■ **Dataset items**
----------

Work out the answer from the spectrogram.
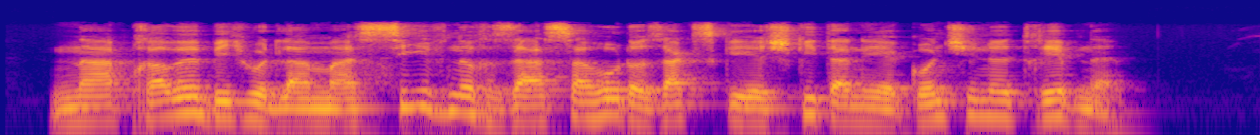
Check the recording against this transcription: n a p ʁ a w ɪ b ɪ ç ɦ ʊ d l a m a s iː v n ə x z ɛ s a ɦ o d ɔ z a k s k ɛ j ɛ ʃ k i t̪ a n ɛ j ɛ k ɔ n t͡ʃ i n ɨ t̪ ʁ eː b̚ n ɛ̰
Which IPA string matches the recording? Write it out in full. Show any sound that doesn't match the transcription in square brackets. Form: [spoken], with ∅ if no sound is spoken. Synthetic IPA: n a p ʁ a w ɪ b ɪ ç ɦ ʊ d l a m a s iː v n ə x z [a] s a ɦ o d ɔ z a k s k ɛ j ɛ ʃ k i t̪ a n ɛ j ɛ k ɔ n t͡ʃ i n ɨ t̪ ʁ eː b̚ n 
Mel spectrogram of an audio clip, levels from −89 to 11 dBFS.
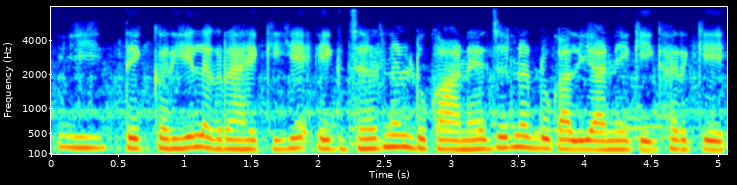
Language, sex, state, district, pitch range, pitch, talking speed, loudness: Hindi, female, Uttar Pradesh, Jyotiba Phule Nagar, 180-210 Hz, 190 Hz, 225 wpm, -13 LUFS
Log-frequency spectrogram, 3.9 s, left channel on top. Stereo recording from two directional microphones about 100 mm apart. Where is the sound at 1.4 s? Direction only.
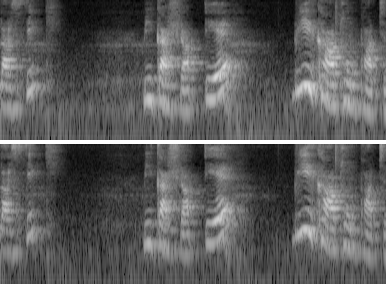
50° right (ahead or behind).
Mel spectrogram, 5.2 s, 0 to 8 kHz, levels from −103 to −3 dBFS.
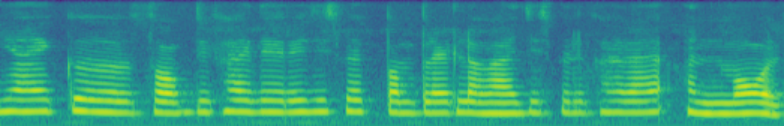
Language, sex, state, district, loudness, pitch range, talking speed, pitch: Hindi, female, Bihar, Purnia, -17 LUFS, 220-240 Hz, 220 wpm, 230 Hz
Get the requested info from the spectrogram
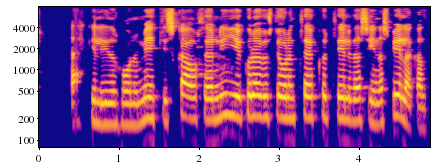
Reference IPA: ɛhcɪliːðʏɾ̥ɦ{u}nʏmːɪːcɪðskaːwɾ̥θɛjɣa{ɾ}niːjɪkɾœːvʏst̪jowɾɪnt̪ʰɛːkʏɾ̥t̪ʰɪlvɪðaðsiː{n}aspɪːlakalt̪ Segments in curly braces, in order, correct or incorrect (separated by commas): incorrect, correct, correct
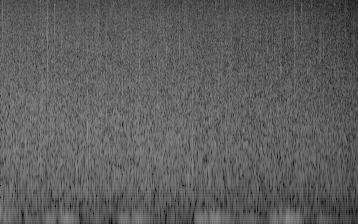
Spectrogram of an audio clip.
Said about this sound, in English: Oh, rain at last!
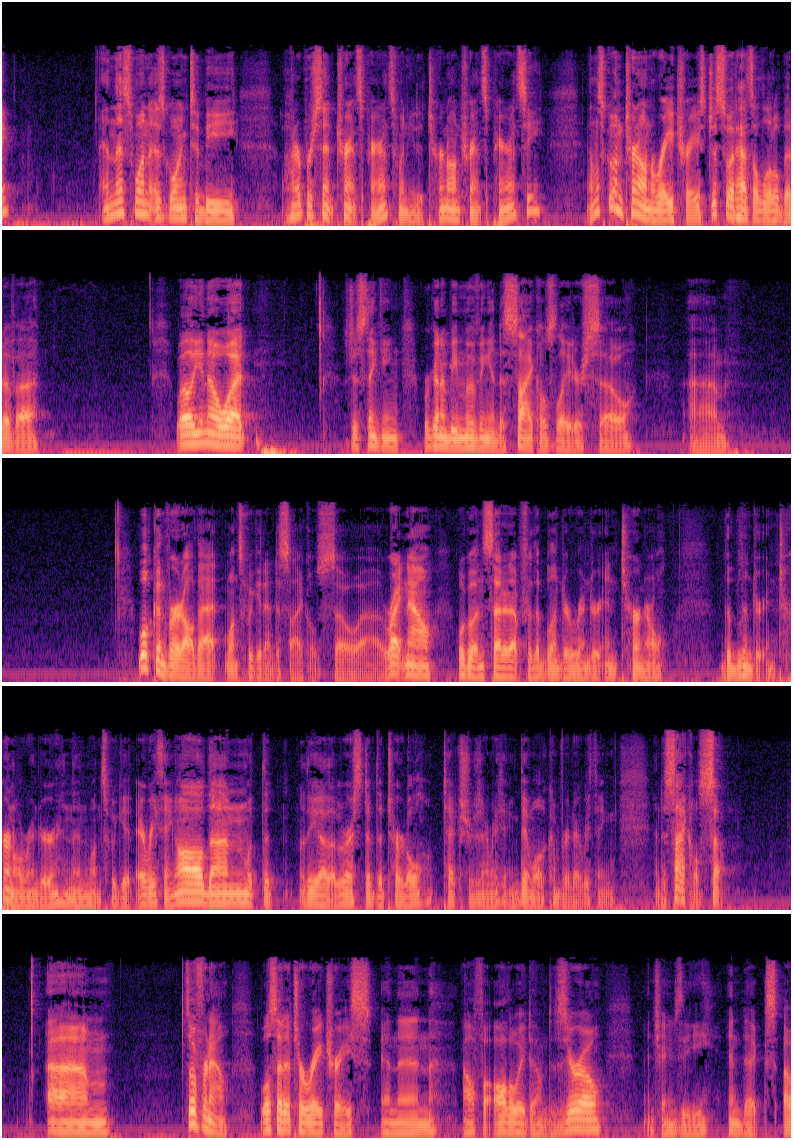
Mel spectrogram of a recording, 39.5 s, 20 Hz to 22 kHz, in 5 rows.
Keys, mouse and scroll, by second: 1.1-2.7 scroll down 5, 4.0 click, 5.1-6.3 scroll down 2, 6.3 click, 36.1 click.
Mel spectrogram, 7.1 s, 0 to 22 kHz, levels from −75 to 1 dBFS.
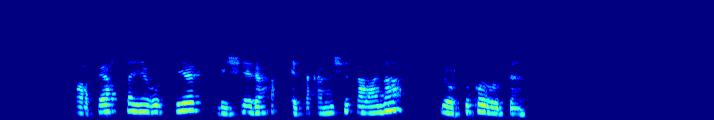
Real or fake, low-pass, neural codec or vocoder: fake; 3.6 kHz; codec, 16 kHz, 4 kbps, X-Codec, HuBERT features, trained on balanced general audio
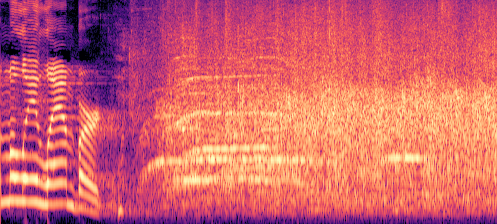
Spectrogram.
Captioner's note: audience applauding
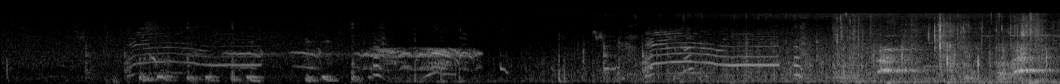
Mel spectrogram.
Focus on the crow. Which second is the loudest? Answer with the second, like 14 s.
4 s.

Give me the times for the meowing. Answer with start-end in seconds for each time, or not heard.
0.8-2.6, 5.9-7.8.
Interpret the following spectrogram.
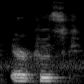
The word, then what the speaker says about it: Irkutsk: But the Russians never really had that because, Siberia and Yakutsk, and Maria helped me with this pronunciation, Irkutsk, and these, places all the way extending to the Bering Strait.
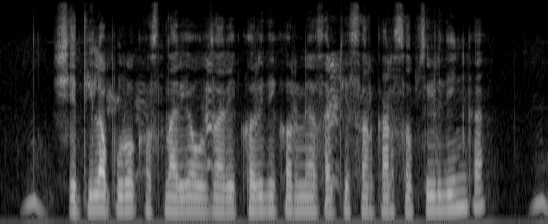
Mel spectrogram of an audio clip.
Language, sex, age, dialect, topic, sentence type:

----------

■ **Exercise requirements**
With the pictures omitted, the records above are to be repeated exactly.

■ **Exercise response**
Work out the answer from the spectrogram.
Check the recording against this transcription: n a p ʁ a w ɪ b ɪ ç ɦ ʊ d l a m a s iː v n ə x z ɛ s a ɦ o d ɔ z a k s k ɛ j ɛ ʃ k i t̪ a n ɛ j ɛ k ɔ n t͡ʃ i n ɨ t̪ ʁ eː b̚ n ɛ̰
Which IPA string matches the recording? Write it out in full. Show any sound that doesn't match the transcription in square brackets. Form: [spoken], with ∅ if no sound is spoken. Synthetic IPA: n a p ʁ a w ɪ b ɪ ç ɦ ʊ d l a m a s iː v n ə x z [a] s a ɦ o d ɔ z a k s k ɛ j ɛ ʃ k i t̪ a n ɛ j ɛ k ɔ n t͡ʃ i n ɨ t̪ ʁ eː b̚ n 
Mel spectrogram of an audio clip, levels from −89 to 11 dBFS.
Language, sex, state, district, pitch range, pitch, talking speed, loudness: Hindi, female, Uttar Pradesh, Jyotiba Phule Nagar, 180-210 Hz, 190 Hz, 225 wpm, -13 LUFS
Log-frequency spectrogram, 3.9 s, left channel on top. Stereo recording from two directional microphones about 100 mm apart. Where is the sound at 1.4 s? Direction only.
50° right (ahead or behind).
Mel spectrogram, 5.2 s, 0 to 8 kHz, levels from −103 to −3 dBFS.
Language, sex, state, district, loudness, pitch range, talking speed, pitch: Hindi, female, Bihar, Purnia, -17 LUFS, 220-240 Hz, 220 wpm, 230 Hz
Get the requested info from the spectrogram
Reference IPA: ɛhcɪliːðʏɾ̥ɦ{u}nʏmːɪːcɪðskaːwɾ̥θɛjɣa{ɾ}niːjɪkɾœːvʏst̪jowɾɪnt̪ʰɛːkʏɾ̥t̪ʰɪlvɪðaðsiː{n}aspɪːlakalt̪ Segments in curly braces, in order, correct or incorrect (separated by commas): incorrect, correct, correct
Spectrogram of an audio clip.
Said about this sound, in English: Oh, rain at last!
Mel spectrogram of a recording, 39.5 s, 20 Hz to 22 kHz, in 5 rows.
Keys, mouse and scroll, by second: 1.1-2.7 scroll down 5, 4.0 click, 5.1-6.3 scroll down 2, 6.3 click, 36.1 click.
Mel spectrogram, 7.1 s, 0 to 22 kHz, levels from −75 to 1 dBFS.
Real or fake, low-pass, neural codec or vocoder: fake; 3.6 kHz; codec, 16 kHz, 4 kbps, X-Codec, HuBERT features, trained on balanced general audio
Spectrogram.
Captioner's note: audience applauding
Mel spectrogram.
Focus on the crow. Which second is the loudest? Answer with the second, like 14 s.
4 s.

Give me the times for the meowing. Answer with start-end in seconds for each time, or not heard.
0.8-2.6, 5.9-7.8.
Interpret the following spectrogram.
The word, then what the speaker says about it: Irkutsk: But the Russians never really had that because, Siberia and Yakutsk, and Maria helped me with this pronunciation, Irkutsk, and these, places all the way extending to the Bering Strait.
Mel spectrogram of an audio clip.
Language, sex, age, dialect, topic, sentence type:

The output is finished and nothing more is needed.